With a week to go until the deadline to register to vote in the upcoming presidential election, registration in Chicago is down by almost a quarter million people.
More than 1.27 million people were registered to vote in Chicago as of Sept. 10, the Chicago Board of Election Commissioners told WBEZ last week. And that's a decrease of about 225,000 from the final registration tally during the previous election.
Based on the most recent U.S. Census data, as many as 500,000 city residents are eligible voters who are not currently registered.
Langdon Neal, chairman of the election board, told the Chicago Tribune that he has yet to see the sort of buzz around the upcoming election that led up to the 2008 election, when President Obama inspired many young voters to head to the polls for the first time.
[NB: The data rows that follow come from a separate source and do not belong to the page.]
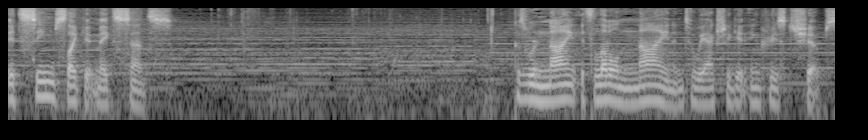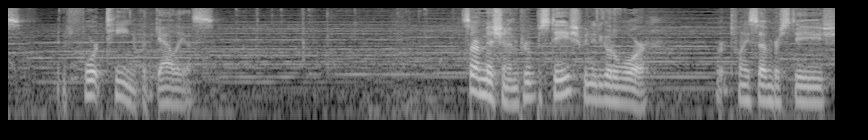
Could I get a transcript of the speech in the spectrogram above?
It seems like it makes sense. Because we're 9, it's level 9 until we actually get increased ships. And 14 for the Galleass. What's our mission? Improve prestige? We need to go to war. We're at 27 prestige.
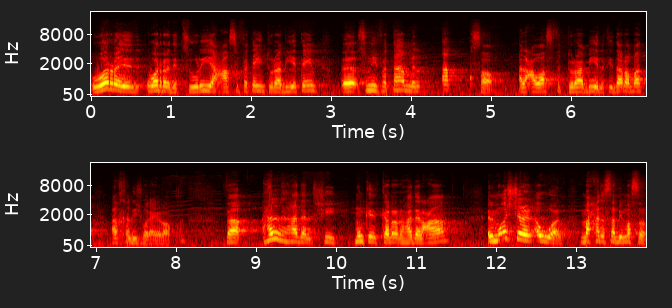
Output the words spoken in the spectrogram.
وردت وردت سوريا عاصفتين ترابيتين آه، صنيفتان من أقصى العواصف الترابية التي ضربت الخليج والعراق. فهل هذا الشيء ممكن يتكرر هذا العام؟ المؤشر الأول ما حدث بمصر.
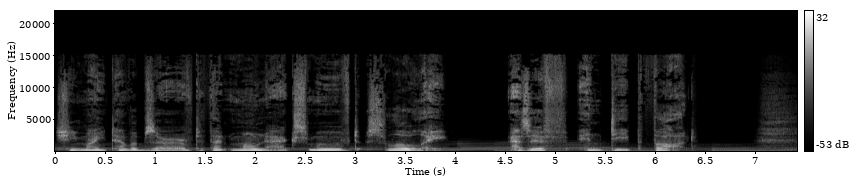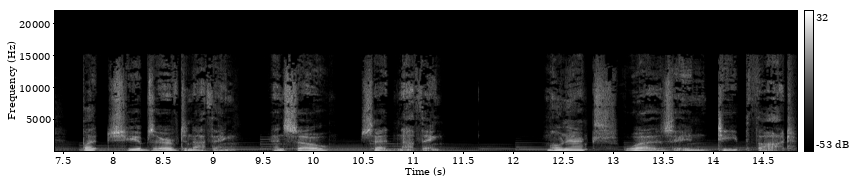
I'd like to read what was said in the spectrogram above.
she might have observed that Monax moved slowly, as if in deep thought. But she observed nothing, and so said nothing. Monax was in deep thought.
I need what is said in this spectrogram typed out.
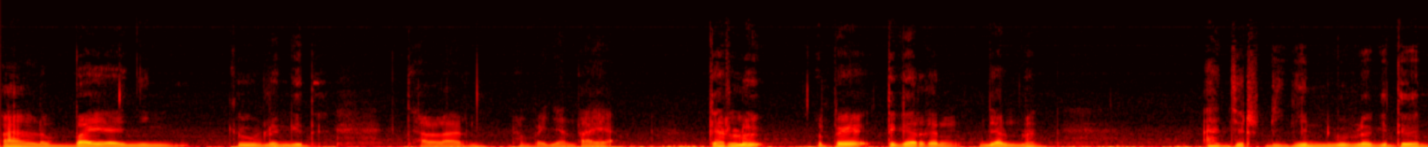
Ah lebay anjing. Gue bilang gitu. Jalan sampai jalan raya. Gar lu sampai tegar kan jalan bilang anjir dingin gue bilang gitu kan.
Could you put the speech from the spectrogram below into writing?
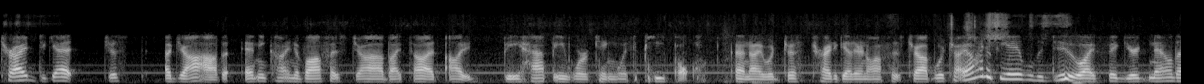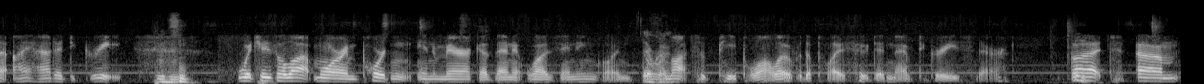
tried to get just a job, any kind of office job. I thought I'd be happy working with people. And I would just try to get an office job, which I ought to be able to do, I figured, now that I had a degree, mm-hmm. which is a lot more important in America than it was in England. There were lots of people all over the place who didn't have degrees there. But um,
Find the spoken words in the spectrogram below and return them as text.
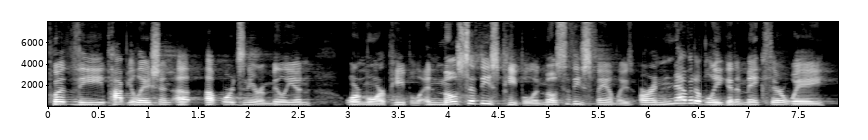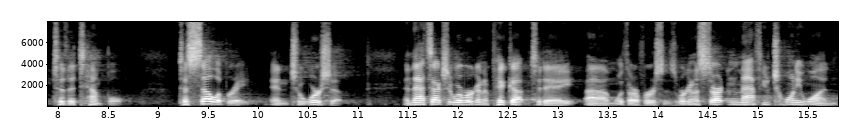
put the population up upwards near a million or more people. And most of these people and most of these families are inevitably going to make their way to the temple to celebrate and to worship. And that's actually where we're going to pick up today um, with our verses. We're going to start in Matthew 21,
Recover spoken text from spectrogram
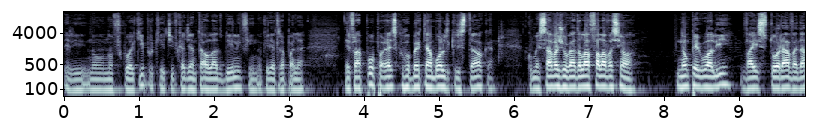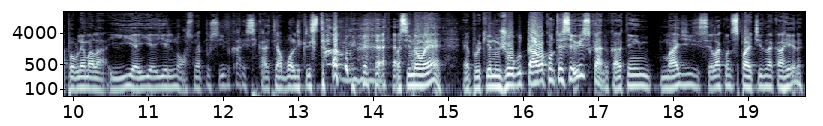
Ele não, não ficou aqui porque tive que adiantar o lado dele, enfim, não queria atrapalhar. Ele falava, pô, parece que o Roberto tem uma bola de cristal, cara. Começava a jogada lá, falava assim, ó, não pegou ali, vai estourar, vai dar problema lá. E ia, ia, ia, ele, nossa, não é possível, cara, esse cara tem uma bola de cristal. assim, não é, é porque no jogo tal aconteceu isso, cara. O cara tem mais de, sei lá quantas partidas na carreira.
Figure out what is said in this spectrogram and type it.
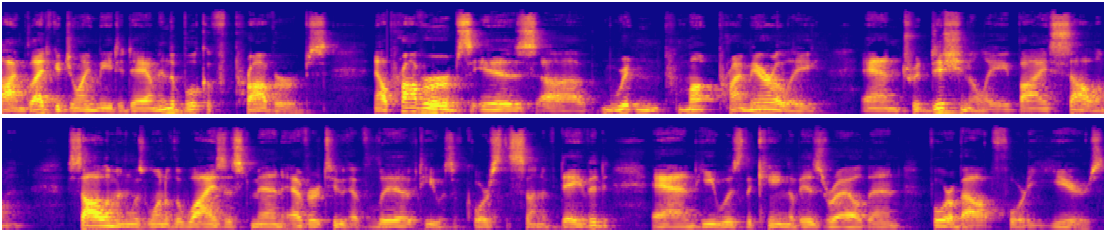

"There was clearly a lot of excitement, at least here in Chicago, around our president, who was from Chicago, that captured the interest of our young voters," Neal told the Tribune. "And I don't think we have seen that same level of enthusiasm yet."
Similarly, leading up to the March primary election, the number of registered voters in Chicago hit its lowest point since 1942, the first year when the city began to keep track of such matters.
While Obama stands little risk of losing the state of Illinois to GOP challenger Mitt Romney -- contrary to the recent claims of a certain pollster -- the stagnant registration figures in the president's hometown could point to a larger, nationwide trend of younger voters, who went 2-to-1 for Obama in 2008, not feeling the "Obamamania" this year.
The deadline for Chicago residents to update their registration or register for the first time to vote in the Nov. 6 general election is Tuesday, Oct. 9. Click here to check your voter status and -- if you are currently registered -- find your polling place. Cook County voters outside Chicago can register to vote here.